Information:
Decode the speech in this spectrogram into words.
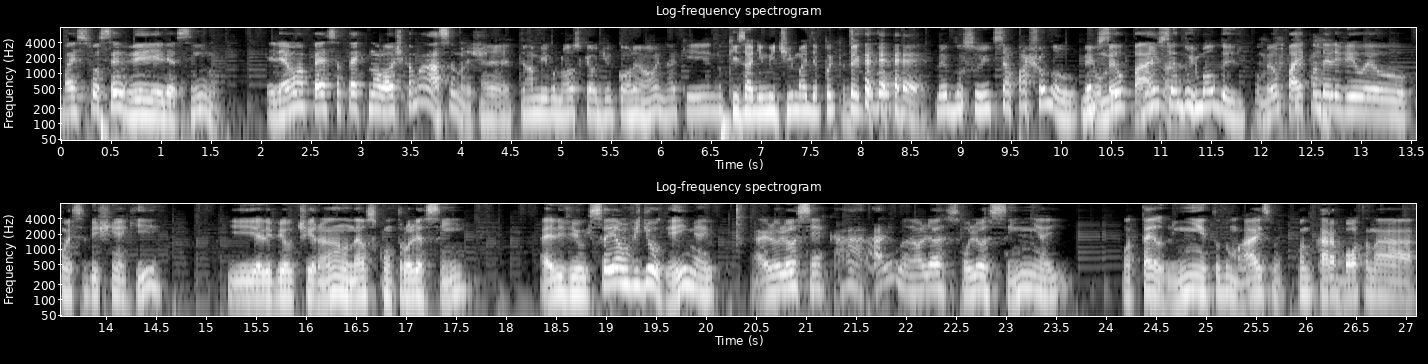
Mas se você vê ele assim, mano, ele é uma peça tecnológica massa, mano. É, tem um amigo nosso que é o Jim Corleone, né? Que não quis admitir, mas depois que pegou do, dentro do Switch se apaixonou. Mesmo O sendo- meu pai, mesmo sendo do irmão dele. O meu pai, quando ele viu eu com esse bichinho aqui, e ele viu eu tirando, né, os controles assim, aí ele viu, isso aí é um videogame, aí, aí ele olhou assim, caralho, mano, olha, olhou assim, aí uma telinha e tudo mais, mano. quando o cara bota na,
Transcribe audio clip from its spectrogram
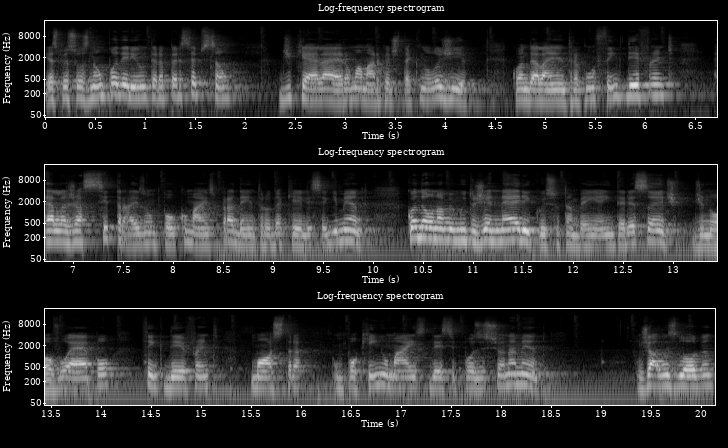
e as pessoas não poderiam ter a percepção de que ela era uma marca de tecnologia. Quando ela entra com Think Different, ela já se traz um pouco mais para dentro daquele segmento. Quando é um nome muito genérico, isso também é interessante. De novo, Apple, Think Different, mostra um pouquinho mais desse posicionamento. Já o slogan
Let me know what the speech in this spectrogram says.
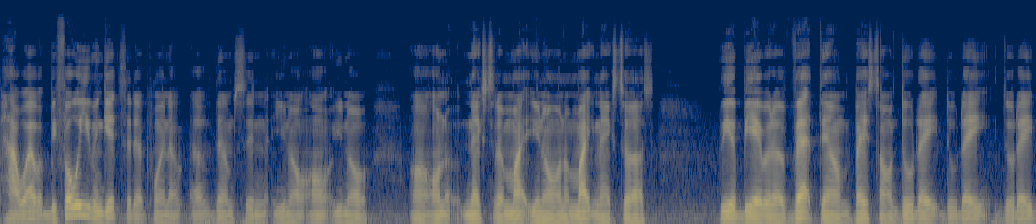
However, before we even get to that point of, of them sitting, you know, on you know, uh, on the, next to the mic, you know, on the mic next to us, we'll be able to vet them based on do they do they do they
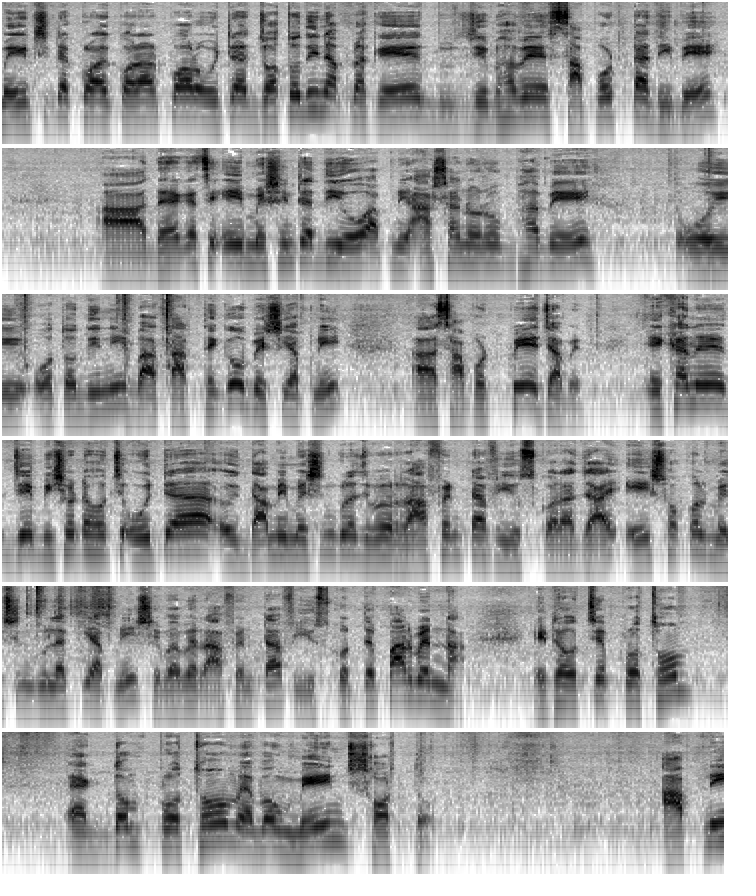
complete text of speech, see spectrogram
মেশিনটা ক্রয় করার পর ওইটা যতদিন আপনাকে যেভাবে সাপোর্টটা দিবে দেখা গেছে এই মেশিনটা দিয়েও আপনি আশানুরূপভাবে ওই অতদিনই বা তার থেকেও বেশি আপনি সাপোর্ট পেয়ে যাবেন। এখানে যে বিষয়টা হচ্ছে, ওইটা ওই দামি মেশিনগুলো যেভাবে রাফ অ্যান্ড টাফ ইউজ করা যায়, এই সকল মেশিনগুলো কি আপনি সেভাবে রাফ অ্যান্ড টাফ ইউজ করতে পারবেন না। এটা হচ্ছে প্রথম, একদম প্রথম এবং মেইন শর্ত। আপনি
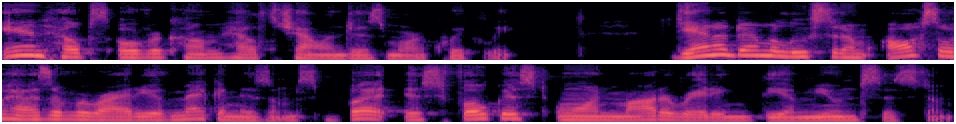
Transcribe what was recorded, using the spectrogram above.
and helps overcome health challenges more quickly. Ganoderma lucidum also has a variety of mechanisms, but is focused on moderating the immune system.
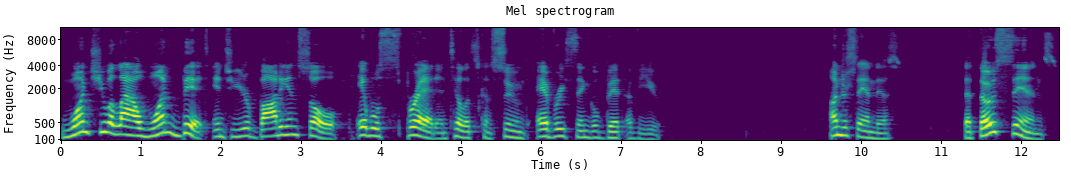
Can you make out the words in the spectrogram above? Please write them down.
Once you allow one bit into your body and soul, it will spread until it's consumed every single bit of you. Understand this that those sins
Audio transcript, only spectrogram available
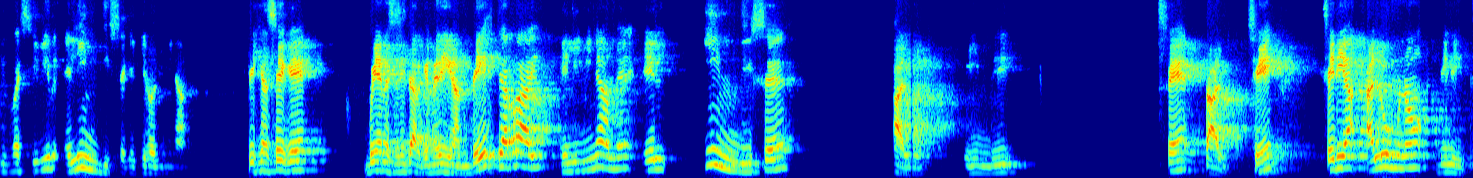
y recibir el índice que quiero eliminar. Fíjense que voy a necesitar que me digan, de este array, eliminame el índice tal. Índice tal, ¿sí? sería alumno delete.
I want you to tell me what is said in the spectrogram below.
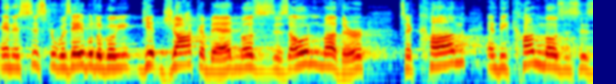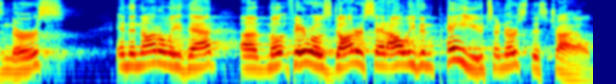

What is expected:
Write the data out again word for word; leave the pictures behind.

Result for this task:
Decode the speech in this spectrogram into words.
Mas se você vê ele assim, mano, ele é uma peça tecnológica massa, mano. É, tem um amigo nosso que é o Jim Corleone, né? Que não quis admitir, mas depois que pegou do, dentro do Switch se apaixonou. Mesmo O sendo- meu pai, mesmo sendo do irmão dele. O meu pai, quando ele viu eu com esse bichinho aqui, e ele viu eu tirando, né, os controles assim, aí ele viu, isso aí é um videogame, aí, aí ele olhou assim, caralho, mano, olha, olhou assim, aí uma telinha e tudo mais, mano. quando o cara bota na,
Transcribe audio clip from its spectrogram
e as pessoas não poderiam ter a percepção de que ela era uma marca de tecnologia. Quando ela entra com Think Different, ela já se traz um pouco mais para dentro daquele segmento. Quando é um nome muito genérico, isso também é interessante. De novo, Apple, Think Different, mostra um pouquinho mais desse posicionamento. Já o slogan
Let me know what the speech in this spectrogram says.
However, before we even get to that point of, of them sitting, you know, on you know, uh, on the, next to the mic, you know, on the mic next to us, we'll be able to vet them based on do they do they do they
complete text of speech, see spectrogram
মেশিনটা ক্রয় করার পর ওইটা যতদিন আপনাকে যেভাবে সাপোর্টটা দিবে দেখা গেছে এই মেশিনটা দিয়েও আপনি আশানুরূপভাবে ওই অতদিনই বা তার থেকেও বেশি আপনি সাপোর্ট পেয়ে যাবেন। এখানে যে বিষয়টা হচ্ছে, ওইটা ওই দামি মেশিনগুলো যেভাবে রাফ অ্যান্ড টাফ ইউজ করা যায়, এই সকল মেশিনগুলো কি আপনি সেভাবে রাফ অ্যান্ড টাফ ইউজ করতে পারবেন না। এটা হচ্ছে প্রথম, একদম প্রথম এবং মেইন শর্ত। আপনি
Transcribe what was recorded, using the spectrogram above.
and helps overcome health challenges more quickly. Ganoderma lucidum also has a variety of mechanisms, but is focused on moderating the immune system.
Can you make out the words in the spectrogram above? Please write them down.
Once you allow one bit into your body and soul, it will spread until it's consumed every single bit of you. Understand this that those sins
Audio transcript, only spectrogram available
y recibir el índice que quiero eliminar. Fíjense que voy a necesitar que me digan, de este array, eliminame el índice tal. Índice tal, ¿sí? sería alumno delete.
I want you to tell me what is said in the spectrogram below.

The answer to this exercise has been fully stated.